And Eduardo, the man with the dark laughing eyes, is her lover. “Would you like to work with the man I met in Spain?” she asks. It is years later, years after the birth. There is the table, and there is your body lying on top of it, and she is with you. A long, deep massage. It is the time just after the month-long illness, the high fever. The delirium and the thoughts of death.
She places warm stones on the spine. She tugs at the earlobes. “He is a true healer,” she says. “He can help you if you are ready.”
“We begin with the massage,” he says. There is a mat on the floor. He bends the body in strange ways. Stepping on it, pulling the arms, pressing his heels and elbows and heavy palms into the flesh. Two hours. Scented oils. Exotic music sung in exotic languages. Three hours.

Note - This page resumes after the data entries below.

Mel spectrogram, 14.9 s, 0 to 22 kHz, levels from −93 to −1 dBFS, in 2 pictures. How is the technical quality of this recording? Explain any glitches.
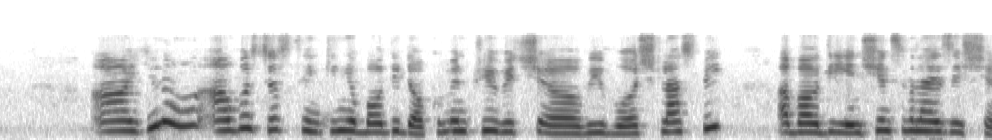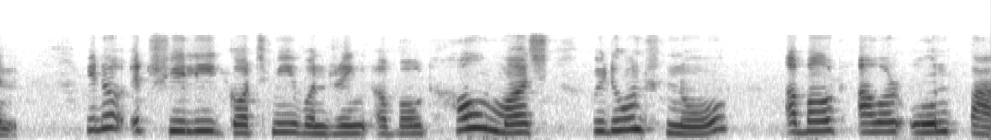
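No glitches can be heard in this speech recording, which carries the wideband telephone character of G.722 coding at 64 kbit/s, with any coding trace at most faint.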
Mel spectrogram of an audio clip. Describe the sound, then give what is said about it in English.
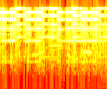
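Two bicycle bells ring together in a rapid, continuous, bright, high-pitched metallic trill that stays loud and unbroken throughout. “Freddy Fox now has two bicycle bells.”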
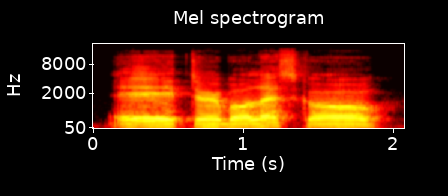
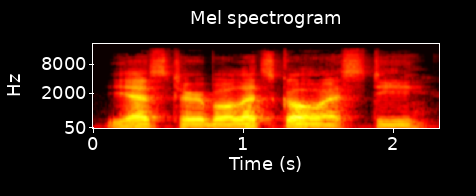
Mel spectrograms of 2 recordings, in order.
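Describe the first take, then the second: First: Chanted, loud, slow, drawn-out taunt; "let's" stretched and called out in a chant; group taunt chant. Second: Taunting. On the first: French teammates ganging up on the narrator, slow loud chant. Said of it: "All six of them sit together and say". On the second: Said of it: "Alex says". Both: A narrator's reading.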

And then sitting on the mat on the floor. Cross-legged.
“Give to me your head,” he says.
“Give to me.” He pushes the head around in circles, loops, twisting it sideways, back and forth, up and down, around. Popping and crunching and are you giving to him the head? [End Page 153]

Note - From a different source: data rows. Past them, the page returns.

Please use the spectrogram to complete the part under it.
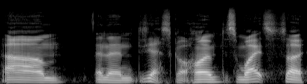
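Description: A man's voice: fairly low pitch, steady tone, a little slow, fairly bright tone, clean tone, dry recording, clean studio sound. A young man with a broad Australian accent, co-hosting a podcast in a laid-back, matey, slangy way. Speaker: podcast co-host. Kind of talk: casual podcast chat.

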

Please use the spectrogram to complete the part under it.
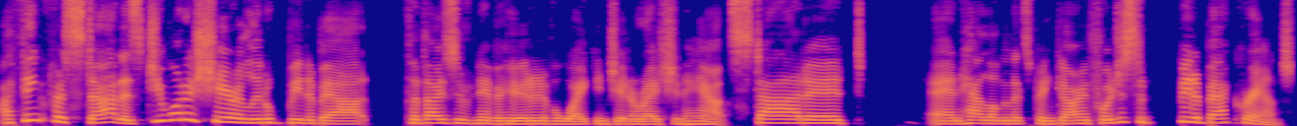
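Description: A woman's voice: medium pitch, animated, fairly quick, smooth, no echo, studio quality. A woman hosting a faith podcast, asking questions and chiming in with eager short reactions. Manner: warm interjections, enthusiastic backchannel. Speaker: podcast host. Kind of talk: podcast interview.

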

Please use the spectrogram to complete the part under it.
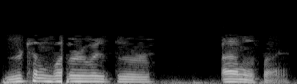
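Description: A man leaving a crude, rambling voicemail through a deep pitch-shifted voice changer. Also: lively intonation, measured pace. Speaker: voicemail caller. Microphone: phone. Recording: tinny phone voicemail with faint hiss.

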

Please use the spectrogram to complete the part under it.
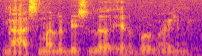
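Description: A man's voice: mid-range voice, steady tone, very fast, creaky, a crowd in the background. A man co-hosting a casual podcast with bro-ish, boastful, profane slang. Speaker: podcast co-host. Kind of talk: casual group banter.

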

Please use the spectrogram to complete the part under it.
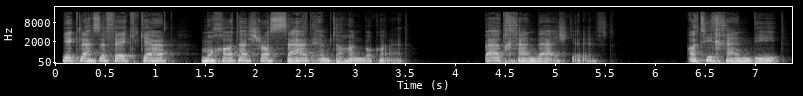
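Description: A man narrating an audiobook in a measured, even reading voice. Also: medium pitch.

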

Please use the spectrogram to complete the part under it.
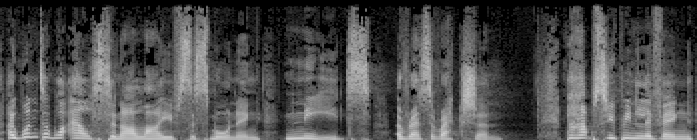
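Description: Woman, preacher, slow, unhurried sermon, long reverb from a church hall. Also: a little high. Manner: slow, reflective delivery with soft dramatic pauses.

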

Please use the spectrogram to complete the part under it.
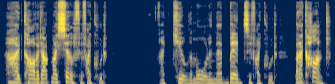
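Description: A man's voice: very high-pitched, sharp tone, breathy edge, no room sound, studio quality, voice pushed up, full character voice. A man voicing a hissing, cornered woman warrior. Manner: snapping, hissing through her teeth. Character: furious cornered female rogue warrior.

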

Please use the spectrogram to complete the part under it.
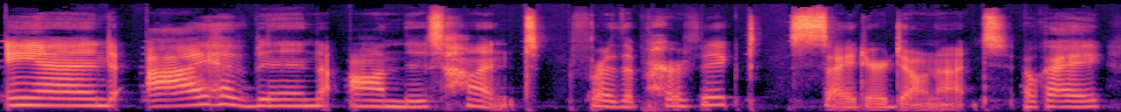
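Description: A woman's voice: a little high, steady tone, takes it slowly, a bit bright, dry recording, clean studio sound. A woman from Michigan with an American accent, chatting casually as a podcast co-host. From Michigan, United States. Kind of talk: casual conversational chat.

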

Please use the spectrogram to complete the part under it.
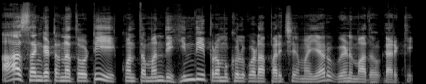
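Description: Male narrator, fairly high, very bright tone; scripted biography read, dry close mic. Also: a little fast, dry recording.

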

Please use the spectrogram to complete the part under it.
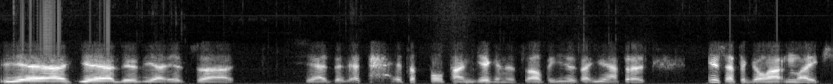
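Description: A man in his forties, a guest who founded an app, phones in while out walking his dog, and the line sounds tinny. His mid-range voice moves at a moderate pace with no room sound, and he talks casually, restarting often and swearing plenty.

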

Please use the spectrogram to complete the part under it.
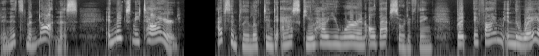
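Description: A woman's voice: a little high, no room sound. A woman voicing a weary, polite young boy who is a little huffy, in a storybook reading.

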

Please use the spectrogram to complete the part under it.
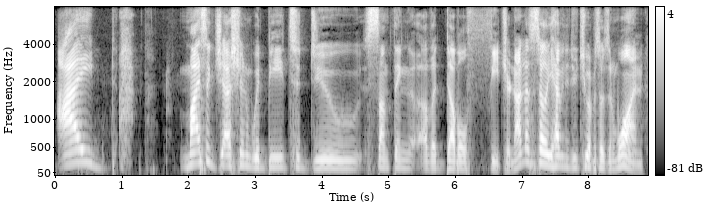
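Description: A man's voice: fairly high pitch, expressive, no echo. A man co-hosting a podcast, chatting casually and often restarting his phrases. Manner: halting, restarts phrases, wraps up the show. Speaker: podcast co-host. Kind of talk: casual chat.

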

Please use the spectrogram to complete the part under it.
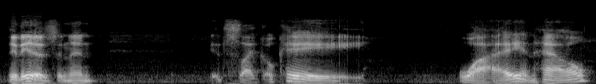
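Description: A middle-aged man with a low, gravelly voice talks as a guest on a casual podcast. He stumbles and repeats words before settling into long explanations. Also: expressive. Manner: halting, repeats words, then explains at length. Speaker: guest Bigfoot researcher.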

Try. Do try. But you have been holding up your head for so very long. How to give to him your head? Just do. Decide, and let go. See the breasts swinging, the hips showing through the cotton sheet that has fallen away. And feel something sweet for the wrinkled belly, the skin that stretched so thin when it was full with child years ago.
“I tell you a story,” Eduardo says. “My doctor told me—I am a young man—he tells me, ‘Eduardo, if you do not stop drinking, you will die. Your liver no function.’ And this is how one person can die. Start drinking at 11 years old. Smoking. Taking the drugs. It is not so difficult to understand. It is our culture. And violence is our culture. We have festivals of violence. The parents slapping the kids. The yelling. And this violence enters the body. It makes one sick inside. So I say, ‘I don’t want to die. Where I can go that I no die?’ And I choose India. I heard of one swami, and I want to live, so I travel. I pack a very small bag. I am not thinking to come back. And I find one ashram, one village, where I can learn the healing. I no drink alcohol. No eat meat. No milk. And slowly, slowly, I begin to heal.”

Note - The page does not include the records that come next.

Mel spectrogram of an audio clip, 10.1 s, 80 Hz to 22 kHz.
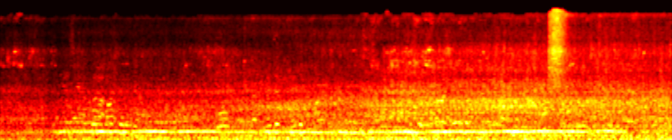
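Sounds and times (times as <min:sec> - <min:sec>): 
heavy truck engine rumbling: 0:00.0 - 0:10.0
truck air brake hiss: 0:08.2 - 0:08.6.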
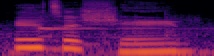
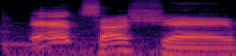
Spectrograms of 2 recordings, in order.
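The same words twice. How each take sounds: First: It is said in the speaker's normal voice. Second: It is said in a put-on old granny voice.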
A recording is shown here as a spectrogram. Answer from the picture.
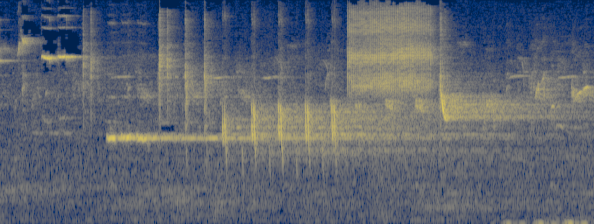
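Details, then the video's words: Common nightingale singing at night in forest: a long pure whistle, a run of accelerating sharp notes, a harsh buzzy burst, then a rising whistled flourish. "Incredible Nightingale Singing in the Night Forest"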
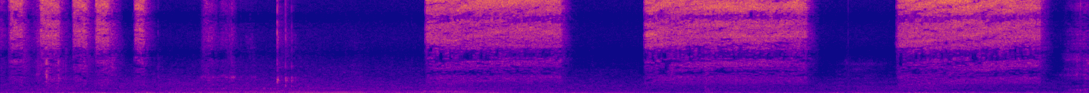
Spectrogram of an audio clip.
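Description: Bursts of Plasti-Dip aerosol sprayed onto Tesla Model Y emblems during a second coat: three or four sustained close hisses lasting one to two seconds each, separated by brief pauses, with no talking.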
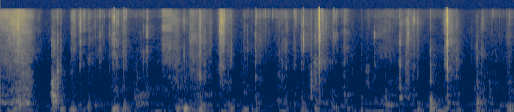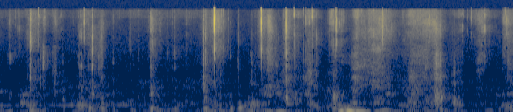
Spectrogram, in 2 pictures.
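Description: Both hands scratch and tap across the coiled weave of a flat, square woven rattan table mat lying on a table, using long painted fingernails. The result is a quiet series of dry, crisp scratches and short clicking taps with bright, crackly texture and no ring.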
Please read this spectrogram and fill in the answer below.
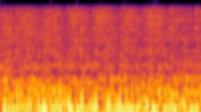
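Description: Deathcore band playing live at high volume: dense distorted guitars over fast bass-drum hits, with the low end heaviest.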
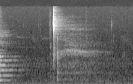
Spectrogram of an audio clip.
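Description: Near silence: room tone in a pause between words, broken by one short click about a second in.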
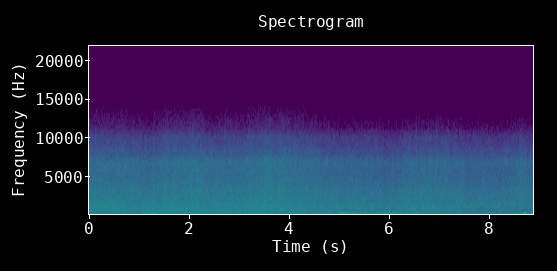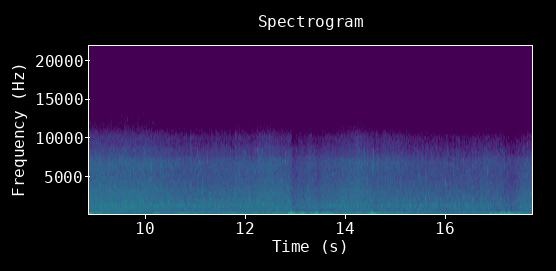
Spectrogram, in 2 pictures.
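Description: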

He says to lie down. He straddles the hips and says to make an “oooh” sound. Like the letter “U.” Then he begins bouncing.
Laugh because it feels ridiculous. Almost. But why argue? Have you ever been to India or Bolivia or Peru, where Eduardo has traveled by foot?
Many long minutes. “Now please get up,” he says. He lies face down on the floor, and the instructions are difficult to follow. The accent. The dopamine of the massage.
The final position makes your bodies look like a plus sign, Eduardo face down on the floor, your body across his, face up, crossed spine-to-spine. It is very painful. He has a timer. He says just a little longer. Stare at the ceiling. The tops of the windows. He counts out the seconds.
Roll to the side. Rest.
“My father, he used to beat me,” Eduardo says. “It is how his father treated him, and his grandfather, and so on. I do not blame him, but when I return, I am ready to stop...